A luminous bandage will tell you if there is an infection in the wound: there is no need to remove it Person

A luminous bandage will tell you if there is an infection in the wound: there is no need to remove it

The new material, which is currently being finalized at RMIT University, includes magnesium hydroxide nanolists that are embedded in the nanofibers of a standard cotton bandage. After application to a wound (especially a chronic one, for example from a diabetic ulcer), biocompatible magnesium hydroxide facilitates the healing process by killing harmful bacteria and reducing inflammation.

If the infection is still started in the wound surface, its environment will change from slightly acidic, like healthy skin, to more alkaline. This change in pH, in turn, will lead to bright fluorescence of magnesium hydroxide under the influence of ultraviolet light.

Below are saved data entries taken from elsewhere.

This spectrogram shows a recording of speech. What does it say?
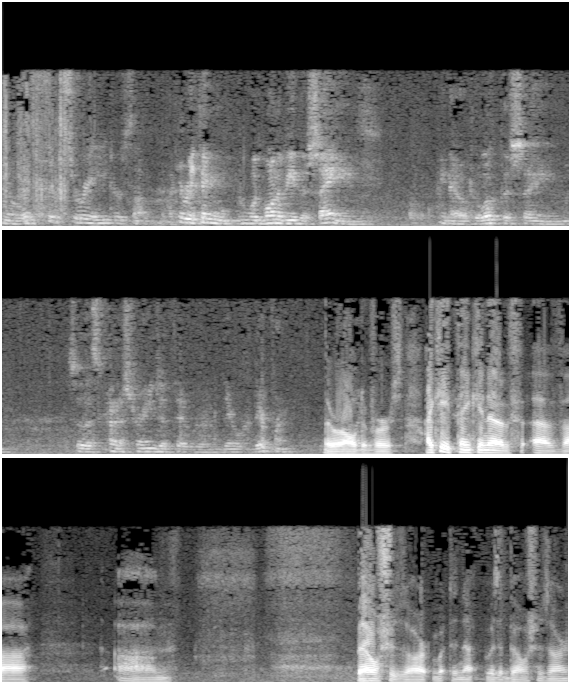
you A know, six or eight or something. Like everything would want to be the same, you know, to look the same. So that's kind of strange that they were they were different. They're all diverse. I keep thinking of, of, uh, um, Belshazzar. What did that, was it Belshazzar?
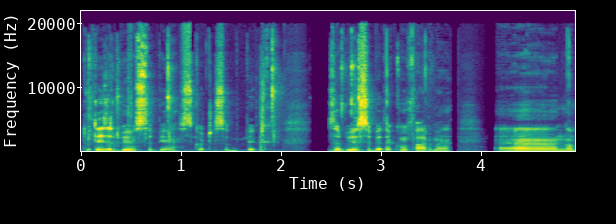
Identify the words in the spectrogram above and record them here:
Tutaj zrobiłem sobie, skoczę sobie pyk, zrobiłem sobie taką farmę. Eee, no,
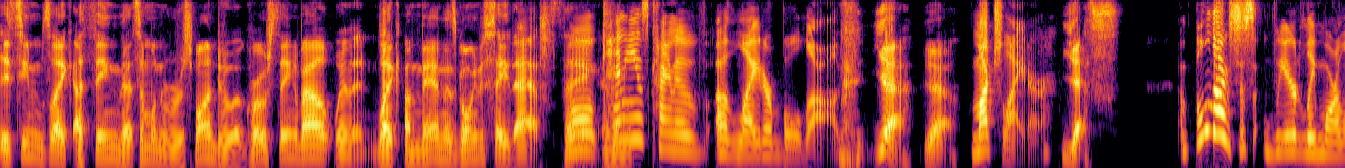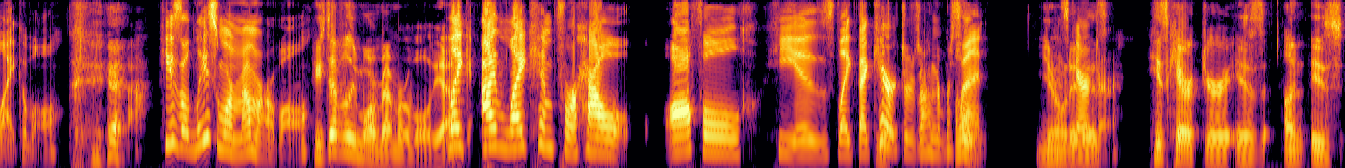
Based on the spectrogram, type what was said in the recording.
It seems like a thing that someone would respond to a gross thing about women. Like a man is going to say that thing. Well, Kenny is kind of a lighter bulldog, yeah, yeah, much lighter. yes. A bulldog's just weirdly more likable. He's at least more memorable. He's definitely more memorable. Yeah, Like I like him for how awful he is. Like that Yeah. character is 100 percent you know his what it is. his character is un- is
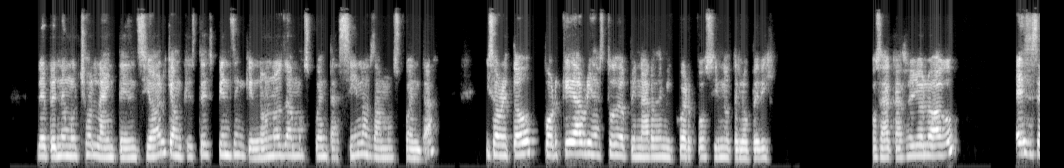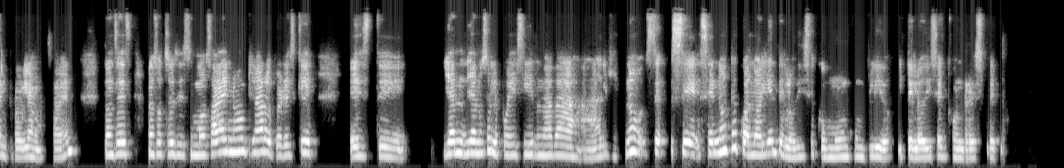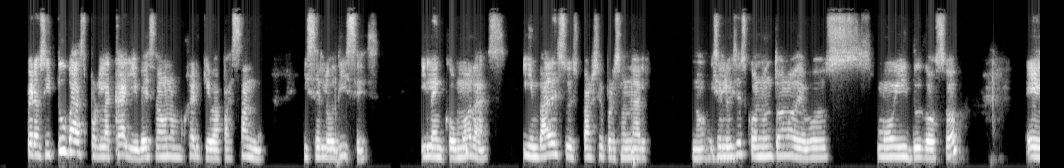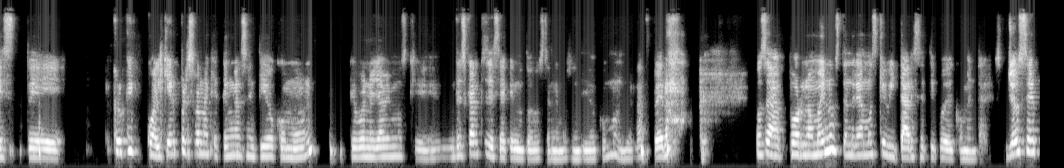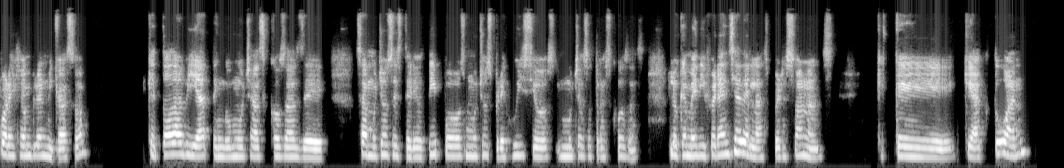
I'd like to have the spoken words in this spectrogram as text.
depende mucho la intención, que aunque ustedes piensen que no nos damos cuenta, sí nos damos cuenta. Y sobre todo, ¿por qué habrías tú de opinar de mi cuerpo si no te lo pedí? O sea, ¿acaso yo lo hago? Ese es el problema, ¿saben? Entonces, nosotros decimos, ay, no, claro, pero es que, este, ya, ya no se le puede decir nada a alguien. No, se, se, se nota cuando alguien te lo dice como un cumplido y te lo dice con respeto. Pero si tú vas por la calle y ves a una mujer que va pasando y se lo dices y la incomodas y invades su espacio personal, ¿no? Y se lo dices con un tono de voz muy dudoso, este, creo que cualquier persona que tenga sentido común, que bueno, ya vimos que Descartes decía que no todos tenemos sentido común, ¿verdad? Pero, o sea, por lo menos tendríamos que evitar ese tipo de comentarios. Yo sé, por ejemplo, en mi caso, que todavía tengo muchas cosas de, o sea, muchos estereotipos, muchos prejuicios y muchas otras cosas. Lo que me diferencia de las personas que, que, actúan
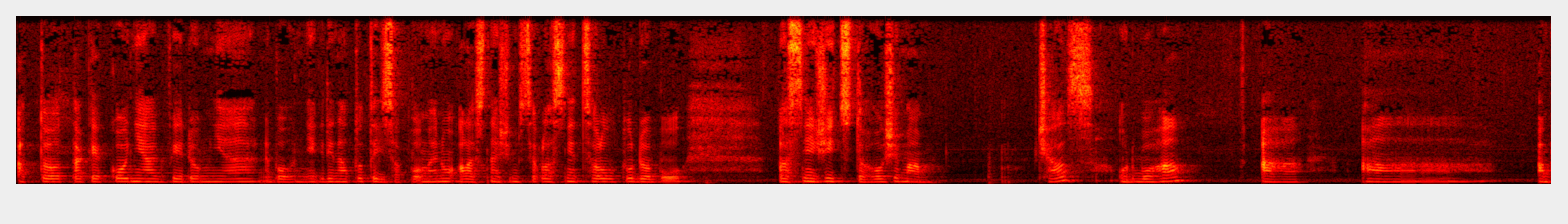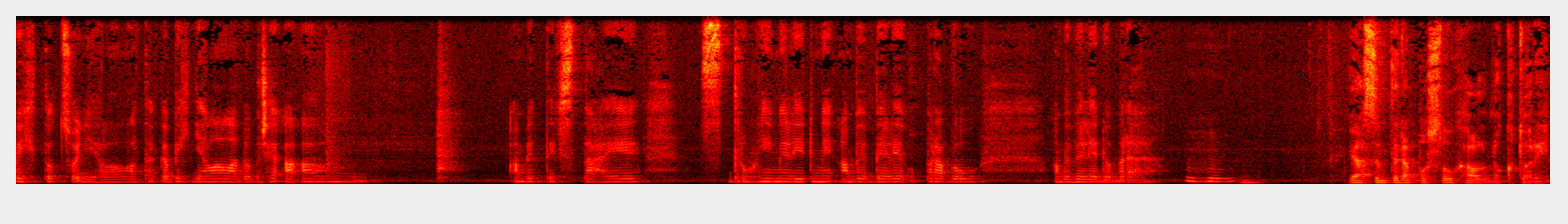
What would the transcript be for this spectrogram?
a to tak jako nějak vědomě, nebo někdy na to teď zapomenu, ale snažím se vlastně celou tu dobu vlastně žít z toho, že mám čas od Boha a a abych to, co dělala, tak abych dělala dobře a, a aby ty vztahy s druhými lidmi, aby byly opravdu, aby byly dobré. Mm-hmm. Já jsem teda poslouchal doktory.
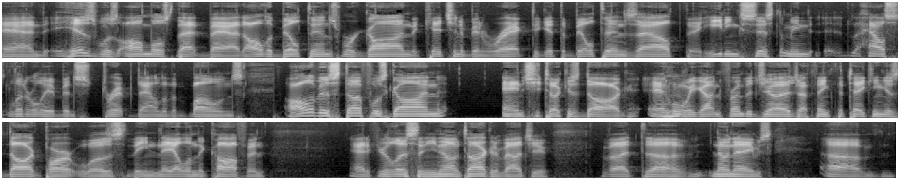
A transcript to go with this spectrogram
And his was almost that bad. All the built ins were gone. The kitchen had been wrecked to get the built ins out. The heating system, I mean, the house literally had been stripped down to the bones. All of his stuff was gone and she took his dog. And when we got in front of the judge, I think the taking his dog part was the nail in the coffin. And if you're listening, you know I'm talking about you, but uh, no names. Um,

As a result, doctors can check for infections by simply shining ultraviolet light on the patient's bandage without removing it. Similarly, if it was already known that the wound was infected, UV light may indicate that the infection has disappeared if magnesium hydroxide has stopped glowing.

According to the project's lead scientist, Dr. Wee Khan Truong, the manufacturing process of such a material can be easily expanded for commercial production, plus it can be up to 20 times cheaper than other antibacterial dressings containing more expensive silver nanoparticles. In addition, he states that although existing antimicrobial wound dressings begin to lose their effect of killing bacteria after a few days, laboratory tests have shown that magnesium hydroxide dressings remain effective for up to seven days.

The study is described in an article published in the journal ACS Applied Materials and Interfaces.